In the 'D' perspective, any approach that isn't 'D' is automatically assumed to be 'M.' In contrast, Objectivism opposes both 'M' and 'D', and upholds the 'I' methodology as most consonant with man's life and its reality-imposed requirements. For additional perspective on cognitive integration, refer to the topic of "Objectivity" in The Ayn Rand Lexicon.
For those who may be interested in an integrated approach to healthcare issues, I highly recommend Free Market Revolution by Yaron Brook and Don Watkins, Chapter 13, "You Are not your Brother's Health Care Provider." Regarding the problems of modern healthcare, the chapter explains "The Cause: How Government Made Health Care Inefficient and Expensive." That section discusses specifically "Government-Provided Health Coverage," "Perverse Tax Incentives," "Licensing," and "Insurance Regulation." The next major section describes "The Cure: Toward a Free Market in Health Care," which discusses specifically "Patient Protection and Affordable Care Act" (immediate repeal thereof); "Medicare"; "Licensing"; "Health Insurance"; and "Medicaid." The chapter concludes with a section titled, "Freeing the Unfree Health Care Market."
On p. 202, early in the "Cure" section, the book emphasizes:
There is a unique difficulty in discussing free market medicine: Medicine as we know it arose at the tail end of America's freer days. Although it was the scientific and technological discoveries made possible by freedom that gave birth to modern medicine, modern medicine did not come into its own in an era of freedom....
The chapter goes on to itemize the main features that a free market would not have, followed by further discussion of the specific topics listed in the "Cure" section.
Still more discussion of healthcare issues and remedies can be found in the references listed in a previous question that was cited in my original Answer above:

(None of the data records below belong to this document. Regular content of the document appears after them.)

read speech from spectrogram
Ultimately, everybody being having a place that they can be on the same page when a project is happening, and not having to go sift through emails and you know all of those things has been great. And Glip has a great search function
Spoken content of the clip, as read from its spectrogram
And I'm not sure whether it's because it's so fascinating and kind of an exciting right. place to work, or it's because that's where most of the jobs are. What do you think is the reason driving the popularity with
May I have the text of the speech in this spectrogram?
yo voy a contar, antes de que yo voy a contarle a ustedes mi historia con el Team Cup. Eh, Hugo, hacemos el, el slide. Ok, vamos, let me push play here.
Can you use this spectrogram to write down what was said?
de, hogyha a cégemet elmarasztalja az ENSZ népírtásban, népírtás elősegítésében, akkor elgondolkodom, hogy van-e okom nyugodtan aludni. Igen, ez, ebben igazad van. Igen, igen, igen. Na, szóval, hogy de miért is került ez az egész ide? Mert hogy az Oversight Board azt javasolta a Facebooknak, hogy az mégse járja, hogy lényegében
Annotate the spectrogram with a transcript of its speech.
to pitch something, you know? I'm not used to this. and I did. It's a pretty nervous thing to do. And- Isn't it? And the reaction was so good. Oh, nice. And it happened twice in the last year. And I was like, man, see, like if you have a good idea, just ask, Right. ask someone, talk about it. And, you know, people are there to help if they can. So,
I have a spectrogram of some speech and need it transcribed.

I've also very recently started reading an 1100-page textbook on economics that was published in 1996 and is available for free downloading in PDF form from the website of the Ludwig von Mises Institute (link). The file is about 14 MB in size. For efficient downloading using a slow DSL link, it may be faster to right-click the link, select "Save Target As," and then open the downloaded file only after the downloading is completed. The author of this book was closely affiliated with The Ayn Rand Institute for many years but went through a policy disagreement and separation in 1993. I am nevertheless finding the book highly informative in economic principles and issues, including the subsection titled, "Egalitarianism and the Abolition of Cost: The Example of Socialized Medicine" (pp. 148-150) in Chapter 5. "Socialized Medicine" is the older term for what is described today as government-mandated single-payer healthcare financing. Yaron Brook's book, cited above, also discusses "the perverse idea that health care should be free...." (p. 194)
Again, the kind of unprincipled, concrete-bound 'D' approach demanded by the questioner is not an accurate identification of how man acquires knowledge. Man comprehends reality by means of reason, which Objectivism identifies as "the faculty that identifies and integrates the material provided by man's senses." An integrated ('I') approach is essential.